by Louie Goldsmith, General Counselor
Compassion is critical to a cohesive camp community. Though compassion commonly connotes passive comprehension of others’ condition, what characterizes Crane Lake compassion is that it consists of an active component. And when every camper and counselor in our community commits to this code of conduct, we cultivate the caring climate of kindness that characterizes Crane Lake summers.
My experiences with compassion began during my very first session. As a new camper in Lower Bonim (6th grade), I was introduced to this most vital of virtues, not just in the words of the staff but in the actions of my bunkmates. From my first day, Crane Lakers of many summers took me under their wing, showing me kindness, teaching me traditions, playing games alongside me and ensuring that the time I spent in our Bubble was the happiest of my life. To paraphrase Lucan’s Pharsalia, the Crane Lake community lives by the credo that no one is happy if something more can be done to ensure we are all happy.
This idea that we all care for and are reliant on one another is evident not just in the joyful recollections of bygone years spent playing, learning and growing, but in my very first Crane Lake memory. That first evening, I was down by the clear, blue lake, sweat dripping down my brow as the strong rays of the summer sun shone their last over the distant Berkshire Hills. It seemed as if everyone else on that sandy beach was singing, some rollicking, raucous tune which I had never heard. I sat alone, having retreated from the unfamiliar crowd and their music, to lean on a tree a few meters away from the bunkmates whose names I still couldn’t keep straight. Before I was enveloped by the stinging spasm of inescapable despair, a kid in my bunk jogged towards me and asked if I would come sing with the group. I sprung forward, elated at the invitation, and we talked as moved back into the mass of campers and counselors, singing and dancing, laughing and cheering. Then, without a word he disappeared from my side. I felt abandoned, as if my momentary connection to the community I was surrounded by was irrevocably severed. But before I could skulk back to my tree, three, then four, five, six boys in my bunk came over and started talking to me. It wasn’t forced or awkward, they weren’t acting on the directive of some adult. Rather, that was how we did things at Crane Lake. And as I joined in with them, singing our song, I turned around to see the boy who had brought me into the mix leading another new camper to join our circle of friends.
This culture of compassion has grown and flourished during summers I have spent at camp. When I returned as a staff member for the past two summers, I was astounded by the omnipresent nature of acts of compassion in The Bubble. Among the Lower Chaverim Boys, every single camper exhibited this kindness and compassion, often in situations I wouldn’t have dreamed it possible. From the sandy courts of volleyball to the expansive wilderness of Teva, no place was immune from the inescapable grasp of their commitment to kindness.
This uncanny awareness of the potential of each individual’s actions to improve someone else’s day, and therefore the whole community, is instilled in every Crane Laker from day one. And from my first day, to this past summer, and for the rest of my life, I will have the unique privilege of being both beneficiary and benefactor of this special brand of constructive compassion.

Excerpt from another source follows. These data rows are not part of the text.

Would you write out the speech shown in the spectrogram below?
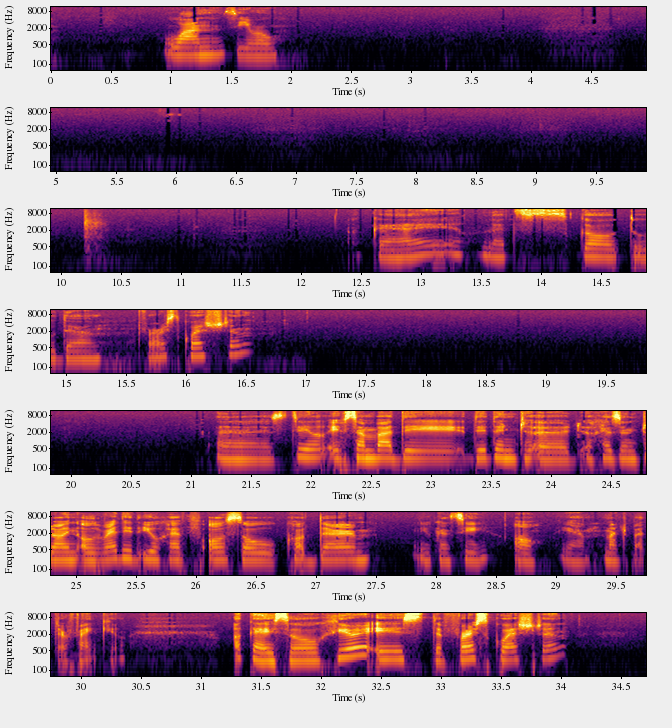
Okay, let's go to the first question. Uh, still, if somebody didn't uh, hasn't joined already, you have also code there. You can see. Oh, yeah, much better. Thank you. Okay, so here is the first question.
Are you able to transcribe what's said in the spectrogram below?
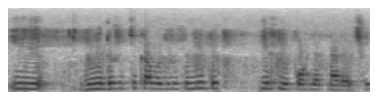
І мені дуже цікаво зрозуміти їхній погляд на речі.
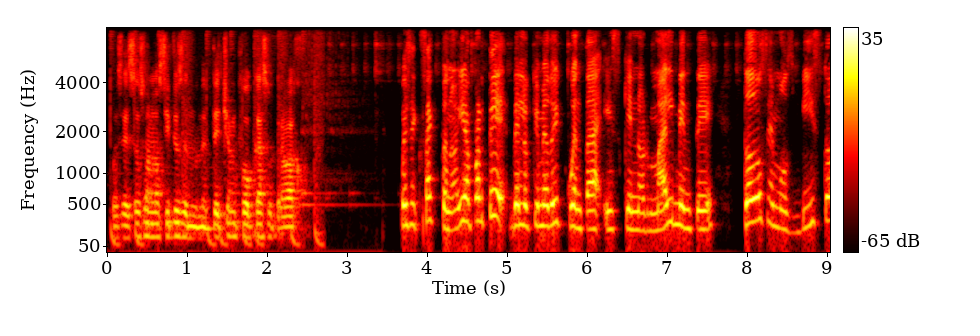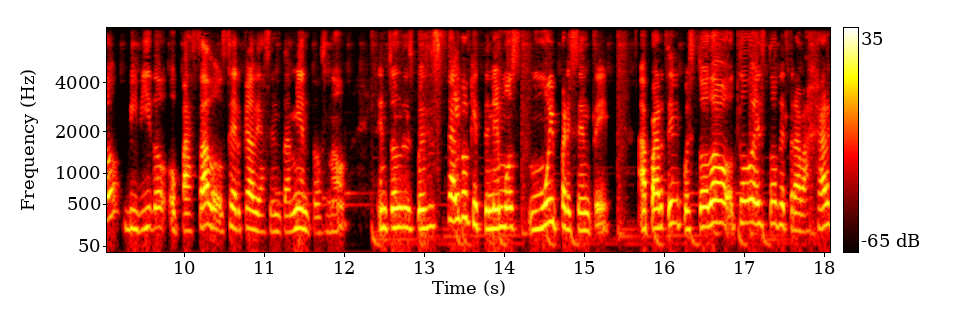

Louie Goldsmith is returning as a general counselor for my eighth summer at Crane Lake and second on staff. He hails from Brookline, Massachusetts and is an avid Boston sports and WWE fan. He just finished his freshman year at Yale University, where he is a prospective EP&E major. He is involved in the Independent Party of the Political Union and is a representative on student government. His favorite summer activities are roofball and pool, but nothing can top fight song.